Last year, while at a conference, I was challenged by delegates! The challenge should I be willing to accept it, was to test whether I really could find ideas and inspiration for process improvement all around me. We were to head out on a short tour of the beautiful city of Lisbon and I was to try and find ways that the tour could relate to process.
I will let you the reader judge how I got on.
Process Relevance: After standing for a while admiring the workmanship, I turned to the gentlemen next to me and wondered out loud "Look at the detail and accuracy, isn't it amazing that all those hundreds of years ago we were able to construct the most complex of structures, using only the simplest of tools. Yet, here we are today talking about process and we seem to need the most complex of tools to do the simplest of things - and we call it progress!
It is a monument to Portugal's Age of Discovery, often serving as a symbol of the country, and UNESCO has listed it as a World Heritage monument.
Built in the Manueline style, it incorporates many stonework motifs of the Discoveries, sculptures depicting historical figures such as St. Vincent and an exotic rhinoceros that inspired Dürer's drawing of the beast.
Originally standing proudly in the centre of the river protecting the people of Lisbon, today stands on land and serves as nothing more than a monument to the past.
Process Relevance: Prince Henry (CEO) decided he needed to create a new future, so he learned new skills, and created a Navigation School so as to equip his people people with the skills they needed in order to support this future. In our businesses we tend to try and tell the management what the future should be, and they in turn decline the opportunity for us to meet people and learn new skills. It seems that hundreds of years ago smart CEO's knew that in order to make change happen, they first had to train and educate the work force in the skills required to succeed.
Our last stop was to be the center of the old town, where no surprise, refreshments would be in order! On our way we were told by our guide to expect to see something special and something that most Lisboners fail to see.Of course I was intrigued. What we were shown were hundreds of meters of some of the most ornate pavements All sorts of designs and colors in exquisite patterns. We were then told that the reason that the people of Lisbon don't see them is that they are too close, for the these are simply the routes to walk for their work, or play or perhaps just shopping. It is only when such things are looked at through the eyes of a tourist do people see what is actually happening in front of them.

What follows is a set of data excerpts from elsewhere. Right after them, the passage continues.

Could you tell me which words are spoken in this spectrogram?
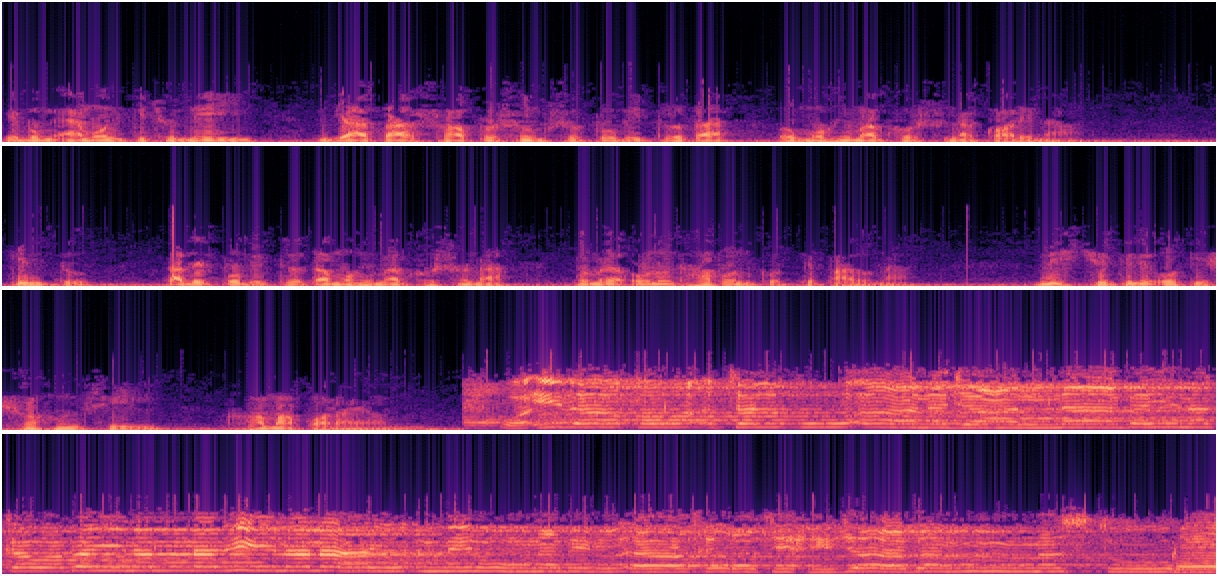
এবং এমন কিছু নেই যা তার সপ্রশংস পবিত্রতা ও মহিমা ঘোষণা করে না কিন্তু তাদের পবিত্রতা মহিমা ঘোষণা তোমরা অনুধাবন করতে পারো না নিশ্চয় তিনি অতি সহনশীল ক্ষমা পরায়ণ وإذا قرأت القرآن جعلنا بينك وبين الذين لا يؤمنون بالآخرة حجابا مستورا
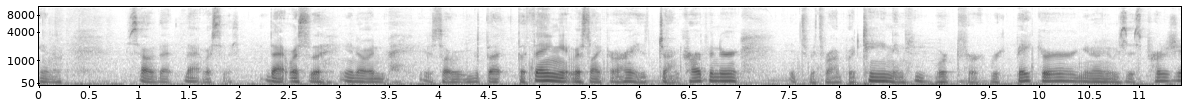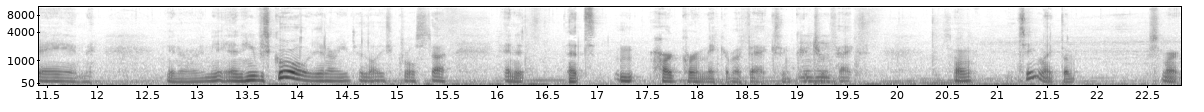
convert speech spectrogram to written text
you know. So that that was the that was the you know, and so the the thing, it was like, all right, it's John Carpenter. It's with Rob Bottin, and he worked for Rick Baker. You know, he was his protege, and you know, and he, and he was cool. You know, he did all these cool stuff, and it that's hardcore makeup effects and creature Mhm. effects. So it seemed like the smart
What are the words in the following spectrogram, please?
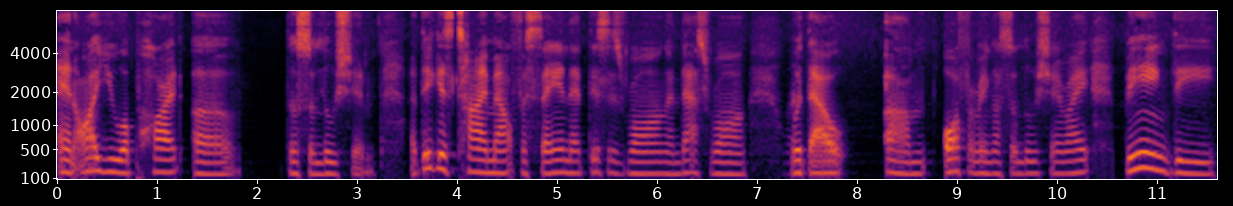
and are you a part of the solution? I think it's time out for saying that this is wrong and that's wrong without um, offering a solution, right? Being the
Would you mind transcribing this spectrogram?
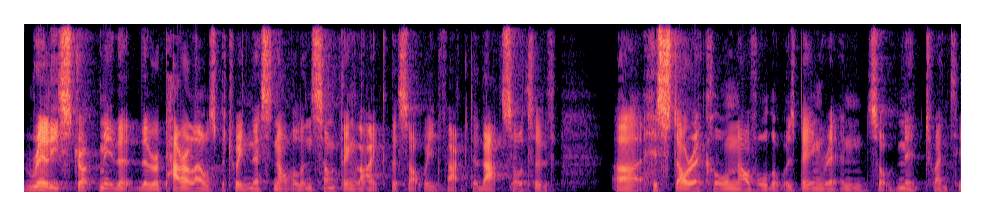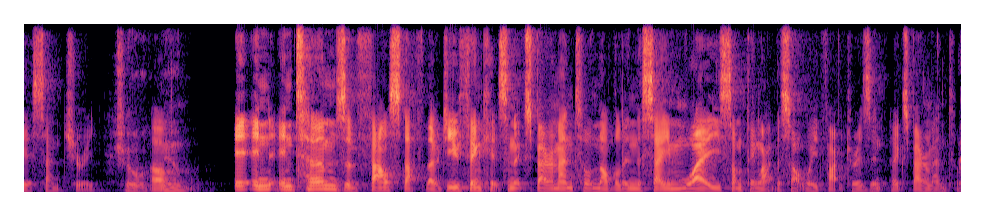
really struck me that there are parallels between this novel and something like the Sotweed Factor, that sort of uh, historical novel that was being written sort of mid 20th century. Sure. Um, i- In in terms of Falstaff, though, do you think it's an experimental novel in the same way something like the Sotweed Factor is experimental?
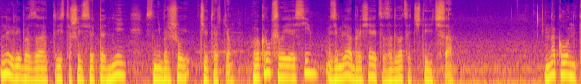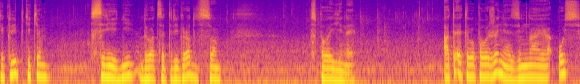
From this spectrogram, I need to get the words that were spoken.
ну и либо за 365 дней с небольшой четвертью. Вокруг своей оси Земля обращается за 24 часа. Наклон к эклиптике средний 23 градуса с половиной. От этого положения земная ось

As I said at the top of this article I will leave it for you to judge whether I succeeded in my challenge. No comments needed about the sadness of seeing work in everything I do, I am fortunate enough to live and work my passion, so in the end work is play.